Monday, May 31, 2010

Chickens: Alas, Poor Bluestar + Kooshie the Amazing

We received word this morning that Bluestar, one of our Black Gourmet (a meat breed) hens had passed away. Tears didn't accompany this news, because in a large way this hen has lived longer than we ever guessed she would. A couple of years ago Bluestar developed bumblefoot, which, though we tried in various ways to heal, just got steadily worse.  She ended up limping about on one foot, resembling (to our fanciful minds) a "dufflepud" from The Voyage Of The Dawn Treader (in the Narnia Chronicles) by C. S. Lewis.

She survived the long cold winter in NE Oregon (even when Cheeseball, her companion on the ground floor of the hen house, passed away).  And she continued on, limping about, and huddling near the feeder for the next year.

The above photo is from a year ago.

Few tears doesn't mean that we're not sorry that she's gone.  With each passing of our hens in far off Washington, we wish we could bring them close again, but it really wouldn't have worked out to have these large birds in our somewhat small suburban backyard!

Bluestar was my younger daughter's favorite hen when we first got our flock.  A young Gwynne would scoop this (then) large bird up and cart her around the yard. 

(a sigh as I type for days of yore)

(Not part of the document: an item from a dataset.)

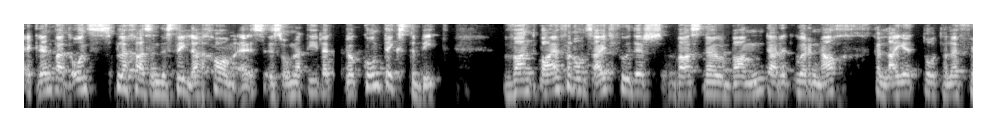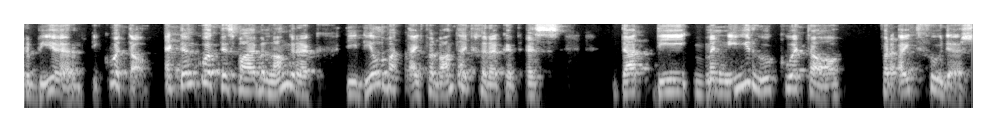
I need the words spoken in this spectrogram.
Ek dink wat ons plig as industrieliggaam is, is om natuurlik nou konteks te bied want baie van ons uitvoerders was nou bang dat dit oornag gelei het tot hulle verbeur die kwota. Ek dink ook dis baie belangrik die deel wat uit verband uitgeruk het is dat die manier hoe kwota vir uitvoerders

On the other hand, Kooshie's story is that of a miracle.  Several weeks ago, our friend who is caring for our "big girls" in Washington, phoned to tell us that one of the Easter Eggers had gotten caught in the electric fence.  Who knew how long she'd been caught, but she was all tangled up, and had to be cut out.  Our friend brought Kooshie inside, and placed her under a heat lamp, and wrapped her up.  Kooshie was alive but wouldn't move or open her eyes, and we all feared the worst about her.  I sent Reiki, and beseached my  plant allies for help on Kooshie's behalf.   Many tears indeed were shed, as Kooshie is my older's daughter's hen, and is quite a sparkling personality (she flies to her arm).

Later that day our friend called to say that Kooshie had opened her eyes, and drunk a little water.   A report the next day was that she was standing up, and had eaten.  Within a few days she was back with her flock, fully recovered.  Even as our friend reported Bluestar's death this morning, she also told us that Kooshie was still perfectly well.  It was as if her trauma had never happened.

Our life with chickens is such a microcosm of life and death and trials and celebrations.  I'm in such gratitude for these serious and silly birds, for the love they have awoken in my daughters, in our family, and how they teach us about both the fragility and resilience of life.

Kooshie -  a photo from our visit to Vashon last Dec.

Saturday, May 29, 2010

Children's Art and Chickens

I have a backlog of posts on things herbal for this blog, but thought I'd share with you some art I scanned today (they are garden related!).

I love the art children create.  On Vashon Island, our former home and home-to-be-again, first Fridays of the month are celebrated as First Friday Art Walks.  On these Fridays, art galleries and shops and cafes showcasing local artists present new displays of art.  You get to meet the artist, enjoy yummy snacks, chat with fellow viewers, and enjoy fabulous and fun art by folks you know and folks you don't.  When our family was part of a homeschool co-op, I thought it would be a cool idea to feature our children's art in one of our homes and include it in the art walk.  The art could rotate each month, featuring new artwork by the children.

Well, I never saw this vision to fruition, though in our own home for a time I made sure to showcase our girls' artwork in frames and rotate the artwork.  Even now I prefer to display artwork we create, rather than buying that of professionals (unless I know and love them!).   I love the freshness of children's art!

These paintings are by Gwynne from a number of months back, of a rooster (above) and of Amri's rooster, Lord Firestar (to the left).

And since we're on the subject of chickens, I'll include a photo of Lord Firestar with the first bloom of the season of our Mr. Lincoln rose.  Aren't they both handsome?